| THE PROBLEM |
Pictures excluded, return every entry exactly, please.

| MATERIAL PROVIDED |

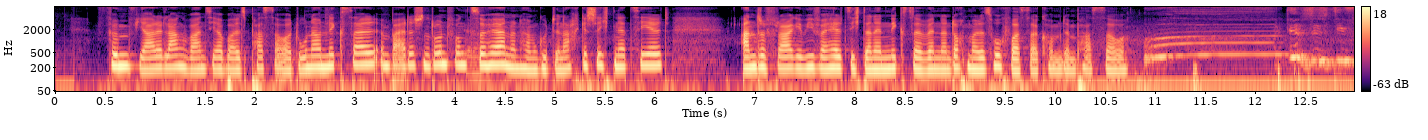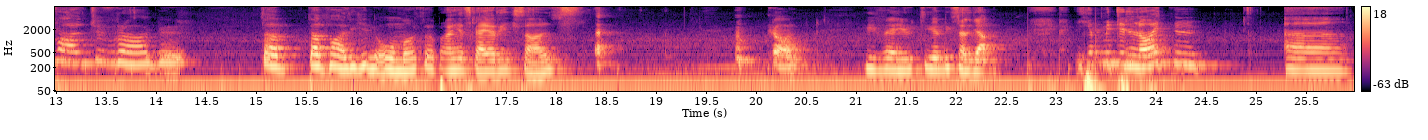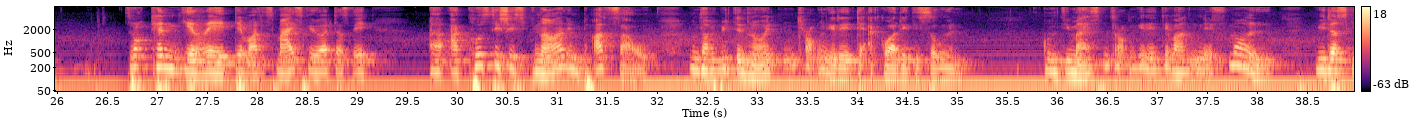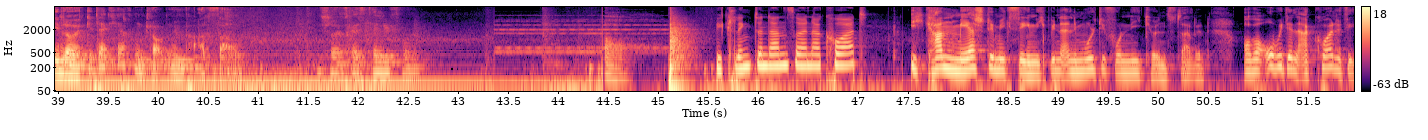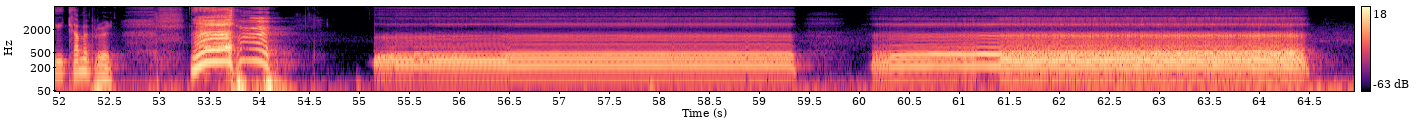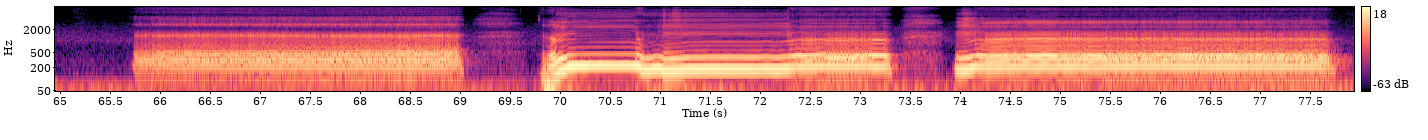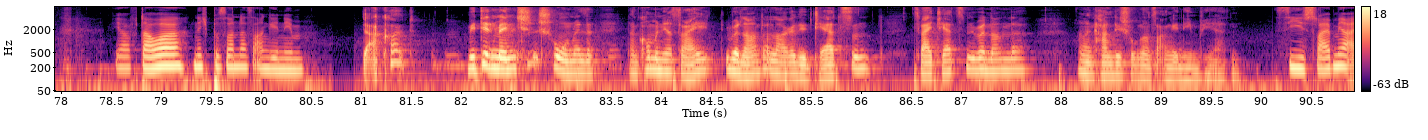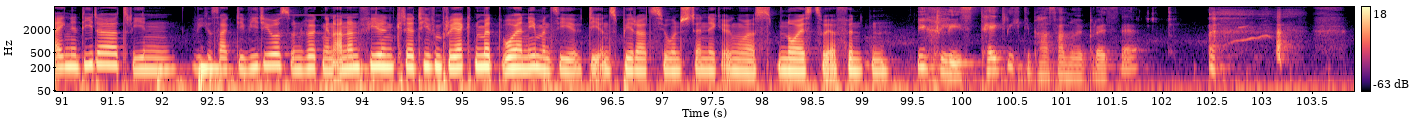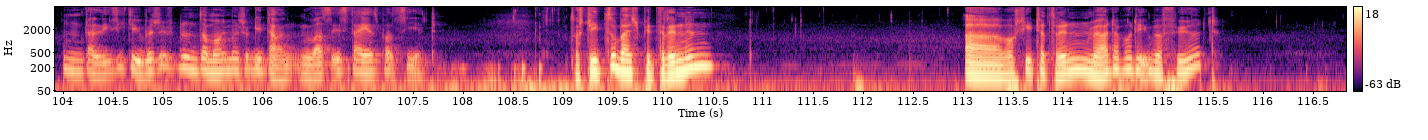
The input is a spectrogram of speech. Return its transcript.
Fünf Jahre lang waren Sie aber als Passauer Donau-Nixal im Bayerischen Rundfunk ja. zu hören und haben gute Nachtgeschichten erzählt. Andere Frage, wie verhält sich dann ein Nixal, wenn dann doch mal das Hochwasser kommt in Passau? Oh, das ist die falsche Frage. Da, da falle ich in Oma, da brauche ich jetzt gleich Riechsalz. oh Gott wie verhält ihr nicht? Ja. Ich habe mit den Leuten äh, Trockengeräte, war das meist gehört, dass die äh, akustische Signal in Passau. Und habe mit den Leuten Trockengeräte-Akkorde gesungen. Und die meisten Trockengeräte waren in F-Moll, wie das Geläute der Kirchenglocken in Passau. Ich schaue jetzt gleich das Telefon. Oh. Wie klingt denn dann so ein Akkord? Ich kann mehrstimmig singen, ich bin eine Multiphoniekünstlerin. Aber ob ich den Akkord jetzt, ich kann mir brüllen. Auf Dauer nicht besonders angenehm. Der Akkord. Mit den Menschen schon, weil dann kommen ja drei übereinander, lagern die Terzen, zwei Terzen übereinander und dann kann die schon ganz angenehm werden. Sie schreiben ja eigene Lieder, drehen, wie gesagt, die Videos und wirken in anderen vielen kreativen Projekten mit. Woher nehmen Sie die Inspiration, ständig irgendwas Neues zu erfinden? Ich lese täglich die Passau Neue Presse. Und da lese ich die Überschriften und da mache ich mir schon Gedanken, was ist da jetzt passiert. Da steht zum Beispiel drinnen, äh, was steht da drin? Mörder wurde überführt.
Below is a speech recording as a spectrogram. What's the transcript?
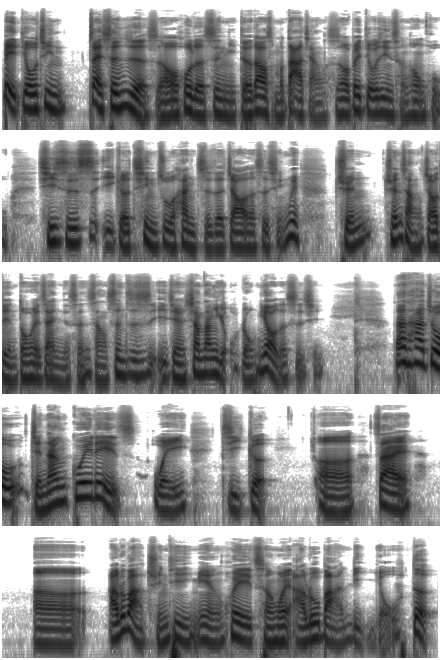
被丢进在生日的时候，或者是你得到什么大奖的时候被丢进成功湖，其实是一个庆祝和值得骄傲的事情，因为全全场焦点都会在你的身上，甚至是一件相当有荣耀的事情。那它就简单归类为几个，呃，在呃。阿鲁巴群体里面会成为阿鲁巴理由的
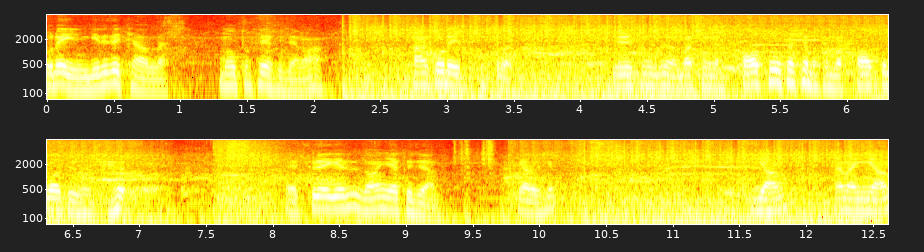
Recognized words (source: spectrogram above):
Buraya gelin geri zekalılar. Molotofu yapacağım ha. Tank oraya sıkıştı bak. Görüyorsunuz değil mi? Bak şimdi falsolu taşa bakın bak falsolu atıyor evet şuraya geldiği zaman yakacağım. Gel bakayım. Yan. Hemen yan.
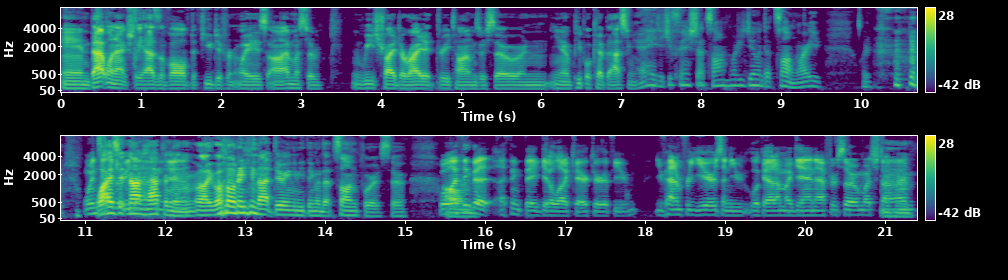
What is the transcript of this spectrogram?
and that one actually has evolved a few different ways. Uh, I must have retried to write it three times or so, and you know, people kept asking me, "Hey, did you finish that song? What are you doing with that song? Why are you?" Why is it not happening? Yeah. Like, what are you not doing anything with that song for? So, Well, I think Um, that I think they get a lot of character if you you've had them for years and you look at them again after so much Mm-hmm. time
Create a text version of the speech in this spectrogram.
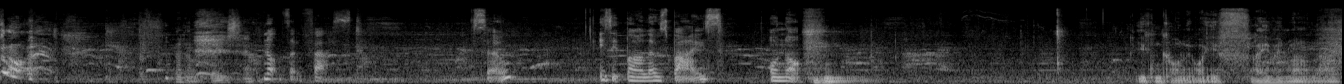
I don't think so. Not so fast. So, is it Barlow's buys or not? You can call it what you flaming well like.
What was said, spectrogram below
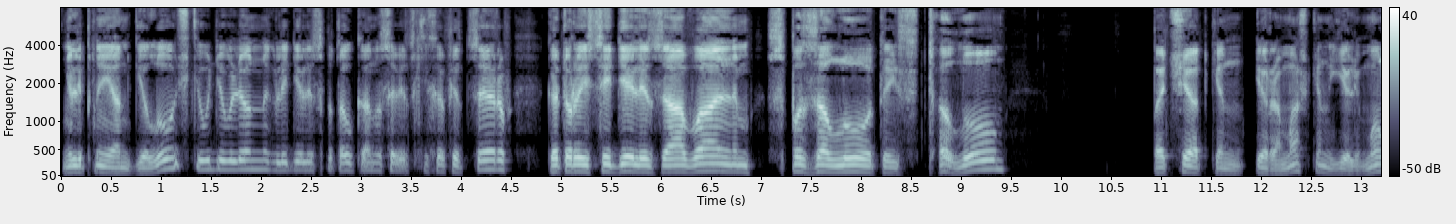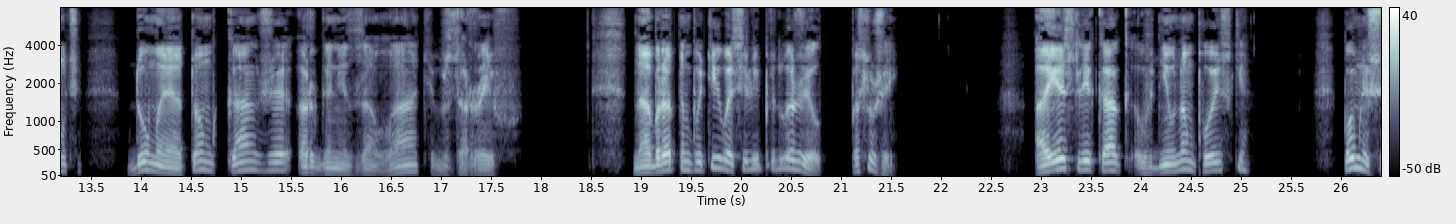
Лепные ангелочки удивленно глядели с потолка на советских офицеров, которые сидели за овальным с позолотой столом. Початкин и Ромашкин ели молча, думая о том, как же организовать взрыв. На обратном пути Василий предложил, — Послушай, а если как в дневном поиске? Помнишь,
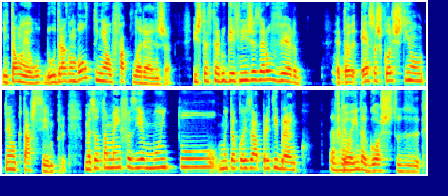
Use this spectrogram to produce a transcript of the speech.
Então é, o, o Dragon Ball tinha o fato laranja e os Tartarugas Ninjas era o verde. Então essas cores tinham, tinham que estar sempre. Mas eu também fazia muito, muita coisa a preto e branco. Porque eu ainda gosto de, de,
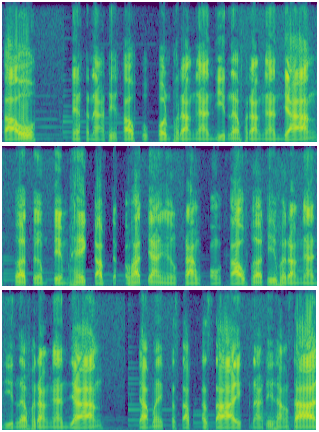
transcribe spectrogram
เขา ในขณะที่เขาฝึกฝนพลังงานหยินและพลังงานหยาง เพื่อเติมเต็มให้กับจักรพรรดิย่างเงินครามของเขา เพื่อที่พลังงานหยินและพลังงานหยาง จะไม่กระสับกระส่ายขณะที่ทั้งซาน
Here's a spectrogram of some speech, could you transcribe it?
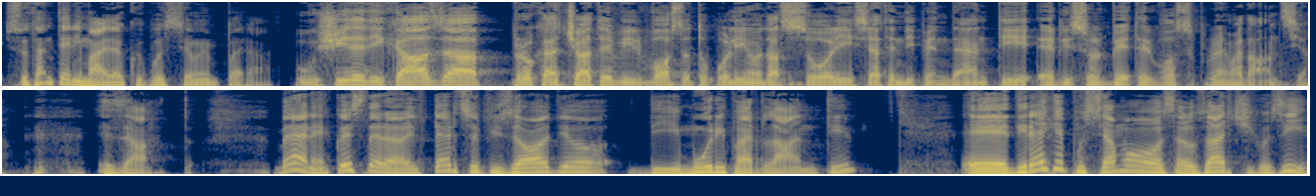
Ci sono tanti animali da cui possiamo imparare. Uscite di casa, procacciatevi il vostro topolino da soli, siate indipendenti e risolvete il vostro problema d'ansia. Esatto. Bene, questo era il terzo episodio di Muri Parlanti. E direi che possiamo salutarci così.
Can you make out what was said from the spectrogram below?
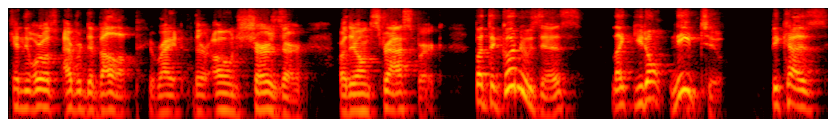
can the Orioles ever develop right their own Scherzer or their own Strasburg? But the good news is, like, you don't need to because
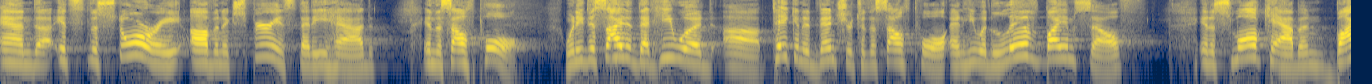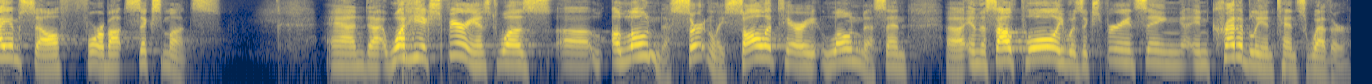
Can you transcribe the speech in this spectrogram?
And uh, it's the story of an experience that he had in the South Pole when he decided that he would uh, take an adventure to the South Pole and he would live by himself in a small cabin by himself for about six months. And uh, what he experienced was uh, aloneness, certainly, solitary loneness. And uh, in the South Pole, he was experiencing incredibly intense weather.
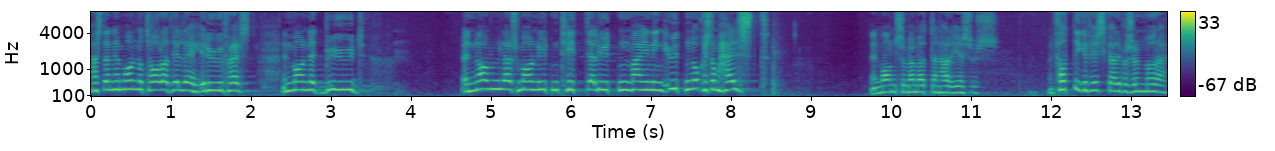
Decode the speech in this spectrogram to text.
Her står en mann og taler til deg. Er du ufrelst? En mann, et bud. En navnløs mann uten tittel, uten mening, uten noe som helst. En mann som har møtt den Herre Jesus. En fattig fisker fra Sunnmøre.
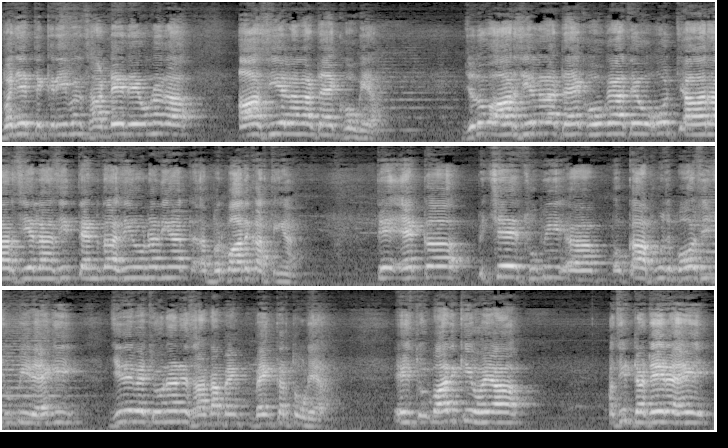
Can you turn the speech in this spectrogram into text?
ਵਜੇ ਤਕਰੀਬਨ ਸਾਡੇ ਦੇ ਉਹਨਾਂ ਦਾ ਆਰਸੀਐਲਾਂ ਦਾ ਅਟੈਕ ਹੋ ਗਿਆ। ਜਦੋਂ ਆਰਸੀਐਲ ਦਾ ਅਟੈਕ ਹੋ ਗਿਆ ਤੇ ਉਹ ਚਾਰ ਆਰਸੀਐਲਾਂ ਸੀ ਤਿੰਨ ਤਾਂ ਅਸੀਂ ਉਹਨਾਂ ਦੀਆਂ ਬਰਬਾਦ ਕਰਤੀਆਂ। ਤੇ ਇੱਕ ਪਿੱਛੇ ਛੁਪੀ ਅਹ, ਕਾਫੂਸ ਬਹੁਤ ਸੀ ਛੁਪੀ ਰਹਿ ਗਈ ਜਿਹਦੇ ਵਿੱਚ ਉਹਨਾਂ ਨੇ ਸਾਡਾ ਬੈਂਕ ਬੈਂਕਰ ਤੋੜਿਆ। ਇਸ ਤੋਂ ਬਾਅਦ ਕੀ ਹੋਇਆ? ਅਸੀਂ ਡਟੇ ਰਹੇ।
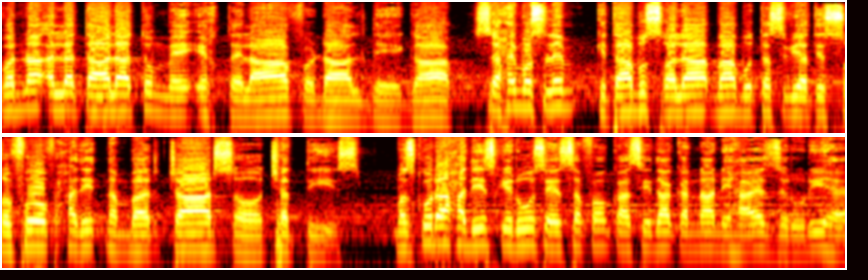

| SOLUTION TO THIS TASK |
The input is a spectrogram of speech. Return its transcript.
Fünf Jahre lang waren Sie aber als Passauer Donau-Nixal im Bayerischen Rundfunk ja. zu hören und haben gute Nachtgeschichten erzählt. Andere Frage, wie verhält sich dann ein Nixal, wenn dann doch mal das Hochwasser kommt in Passau? Oh, das ist die falsche Frage. Da, da falle ich in Oma, da brauche ich jetzt gleich Riechsalz. oh Gott wie verhält ihr nicht? Ja. Ich habe mit den Leuten äh, Trockengeräte, war das meist gehört, dass die äh, akustische Signal in Passau. Und habe mit den Leuten Trockengeräte-Akkorde gesungen. Und die meisten Trockengeräte waren in F-Moll, wie das Geläute der Kirchenglocken in Passau. Ich schaue jetzt gleich das Telefon. Oh. Wie klingt denn dann so ein Akkord? Ich kann mehrstimmig singen, ich bin eine Multiphoniekünstlerin. Aber ob ich den Akkord jetzt, ich kann mir brüllen. Auf Dauer nicht besonders angenehm. Der Akkord. Mit den Menschen schon, weil dann kommen ja drei übereinander, lagern die Terzen, zwei Terzen übereinander und dann kann die schon ganz angenehm werden. Sie schreiben ja eigene Lieder, drehen, wie gesagt, die Videos und wirken in anderen vielen kreativen Projekten mit. Woher nehmen Sie die Inspiration, ständig irgendwas Neues zu erfinden? Ich lese täglich die Passau Neue Presse. Und da lese ich die Überschriften und da mache ich mir schon Gedanken, was ist da jetzt passiert. Da steht zum Beispiel drinnen, äh, was steht da drin? Mörder wurde überführt.
Below is a speech recording as a spectrogram. What's the transcript?
被丢进在生日的时候，或者是你得到什么大奖的时候被丢进成功湖，其实是一个庆祝和值得骄傲的事情，因为全全场焦点都会在你的身上，甚至是一件相当有荣耀的事情。那它就简单归类为几个，呃，在呃。阿鲁巴群体里面会成为阿鲁巴理由的
Recognized words (source: spectrogram above):
Buraya gelin geri zekalılar. Molotofu yapacağım ha. Tank oraya sıkıştı bak. Görüyorsunuz değil mi? Bak şimdi falsolu taşa bakın bak falsolu atıyor evet şuraya geldiği zaman yakacağım. Gel bakayım. Yan. Hemen yan.
What is the transcript of this spectrogram?
and that one actually has evolved a few different ways. Uh, I must have retried to write it three times or so, and you know, people kept asking me, "Hey, did you finish that song? What are you doing with that song? Why are you?" Why is it not happening? Yeah. Like, what are you not doing anything with that song for? So, Well, I think Um, that I think they get a lot of character if you you've had them for years and you look at them again after so much Mm-hmm. time
Create a text version of the speech in this spectrogram.
I don't think so. Not so fast. So, is it Barlow's buys or not? You can call it what you flaming well like.
What was said, spectrogram below
Лепные ангелочки удивленно глядели с потолка на советских офицеров, которые сидели за овальным с позолотой столом. Початкин и Ромашкин ели молча, думая о том, как же организовать взрыв. На обратном пути Василий предложил, — Послушай, а если как в дневном поиске? Помнишь,
Use this spectrogram to produce a transcript of the speech.
Então é, o, o Dragon Ball tinha o fato laranja e os Tartarugas Ninjas era o verde. Então essas cores tinham, tinham que estar sempre. Mas eu também fazia muito, muita coisa a preto e branco. Porque eu ainda gosto de, de,
transcribe spectrogram
เขา ในขณะที่เขาฝึกฝนพลังงานหยินและพลังงานหยาง เพื่อเติมเต็มให้กับจักรพรรดิย่างเงินครามของเขา เพื่อที่พลังงานหยินและพลังงานหยาง จะไม่กระสับกระส่ายขณะที่ทั้งซาน
Here's a spectrogram of some speech, could you transcribe it?
Ci sono tanti animali da cui possiamo imparare. Uscite di casa, procacciatevi il vostro topolino da soli, siate indipendenti e risolvete il vostro problema d'ansia. Esatto. Bene, questo era il terzo episodio di Muri Parlanti. E direi che possiamo salutarci così.
Can you make out what was said from the spectrogram below?
can the Orioles ever develop right their own Scherzer or their own Strasburg? But the good news is, like, you don't need to because
Can you transcribe the speech in this spectrogram?
And uh, it's the story of an experience that he had in the South Pole when he decided that he would uh, take an adventure to the South Pole and he would live by himself in a small cabin by himself for about six months. And uh, what he experienced was uh, aloneness, certainly, solitary loneness. And uh, in the South Pole, he was experiencing incredibly intense weather.
Decode the speech in this spectrogram to text.
Her står en mann og taler til deg. Er du ufrelst? En mann, et bud. En navnløs mann uten tittel, uten mening, uten noe som helst. En mann som har møtt den Herre Jesus. En fattig fisker fra Sunnmøre.
Can you turn the speech in this spectrogram into text?
ਵਜੇ ਤਕਰੀਬਨ ਸਾਡੇ ਦੇ ਉਹਨਾਂ ਦਾ ਆਰਸੀਐਲਾਂ ਦਾ ਅਟੈਕ ਹੋ ਗਿਆ। ਜਦੋਂ ਆਰਸੀਐਲ ਦਾ ਅਟੈਕ ਹੋ ਗਿਆ ਤੇ ਉਹ ਚਾਰ ਆਰਸੀਐਲਾਂ ਸੀ ਤਿੰਨ ਤਾਂ ਅਸੀਂ ਉਹਨਾਂ ਦੀਆਂ ਬਰਬਾਦ ਕਰਤੀਆਂ। ਤੇ ਇੱਕ ਪਿੱਛੇ ਛੁਪੀ ਅਹ, ਕਾਫੂਸ ਬਹੁਤ ਸੀ ਛੁਪੀ ਰਹਿ ਗਈ ਜਿਹਦੇ ਵਿੱਚ ਉਹਨਾਂ ਨੇ ਸਾਡਾ ਬੈਂਕ ਬੈਂਕਰ ਤੋੜਿਆ। ਇਸ ਤੋਂ ਬਾਅਦ ਕੀ ਹੋਇਆ? ਅਸੀਂ ਡਟੇ ਰਹੇ।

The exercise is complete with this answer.